**WORK INSTRUCTION:** Each line below needs to be restated word for word.

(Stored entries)
|---|
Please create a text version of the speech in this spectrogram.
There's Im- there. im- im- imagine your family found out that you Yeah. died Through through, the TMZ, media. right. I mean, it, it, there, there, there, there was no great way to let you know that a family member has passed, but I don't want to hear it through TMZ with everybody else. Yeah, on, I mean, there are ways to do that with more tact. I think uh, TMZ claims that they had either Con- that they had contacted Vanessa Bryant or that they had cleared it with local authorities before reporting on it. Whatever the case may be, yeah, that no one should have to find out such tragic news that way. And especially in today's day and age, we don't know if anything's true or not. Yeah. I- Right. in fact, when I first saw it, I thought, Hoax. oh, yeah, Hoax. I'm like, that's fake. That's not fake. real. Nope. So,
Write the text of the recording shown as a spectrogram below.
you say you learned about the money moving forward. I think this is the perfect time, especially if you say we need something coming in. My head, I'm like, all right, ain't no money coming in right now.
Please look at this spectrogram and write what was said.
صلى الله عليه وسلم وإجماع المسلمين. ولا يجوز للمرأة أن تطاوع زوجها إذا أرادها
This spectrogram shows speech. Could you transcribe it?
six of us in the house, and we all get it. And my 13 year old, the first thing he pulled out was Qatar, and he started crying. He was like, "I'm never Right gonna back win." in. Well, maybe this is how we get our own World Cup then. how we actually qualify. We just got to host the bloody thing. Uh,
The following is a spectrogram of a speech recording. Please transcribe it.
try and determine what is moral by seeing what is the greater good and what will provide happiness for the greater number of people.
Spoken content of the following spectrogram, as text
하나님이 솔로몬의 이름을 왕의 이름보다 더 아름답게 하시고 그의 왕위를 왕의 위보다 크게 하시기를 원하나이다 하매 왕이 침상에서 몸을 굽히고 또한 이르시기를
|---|
**WRITTEN REPLY:**
Please create a text version of the speech in this spectrogram.
There's Im- there. im- im- imagine your family found out that you Yeah. died Through through, the TMZ, media. right. I mean, it, it, there, there, there, there was no great way to let you know that a family member has passed, but I don't want to hear it through TMZ with everybody else. Yeah, on, I mean, there are ways to do that with more tact. I think uh, TMZ claims that they had either Con- that they had contacted Vanessa Bryant or that they had cleared it with local authorities before reporting on it. Whatever the case may be, yeah, that no one should have to find out such tragic news that way. And especially in today's day and age, we don't know if anything's true or not. Yeah. I- Right. in fact, when I first saw it, I thought, Hoax. oh, yeah, Hoax. I'm like, that's fake. That's not fake. real. Nope. So,
Write the text of the recording shown as a spectrogram below.
you say you learned about the money moving forward. I think this is the perfect time, especially if you say we need something coming in. My head, I'm like, all right, ain't no money coming in right now.
Please look at this spectrogram and write what was said.
صلى الله عليه وسلم وإجماع المسلمين. ولا يجوز للمرأة أن تطاوع زوجها إذا أرادها
This spectrogram shows speech. Could you transcribe it?
six of us in the house, and we all get it. And my 13 year old, the first thing he pulled out was Qatar, and he started crying. He was like, "I'm never Right gonna back win." in. Well, maybe this is how we get our own World Cup then. how we actually qualify. We just got to host the bloody thing. Uh,
The following is a spectrogram of a speech recording. Please transcribe it.
try and determine what is moral by seeing what is the greater good and what will provide happiness for the greater number of people.
Spoken content of the following spectrogram, as text
하나님이 솔로몬의 이름을 왕의 이름보다 더 아름답게 하시고 그의 왕위를 왕의 위보다 크게 하시기를 원하나이다 하매 왕이 침상에서 몸을 굽히고 또한 이르시기를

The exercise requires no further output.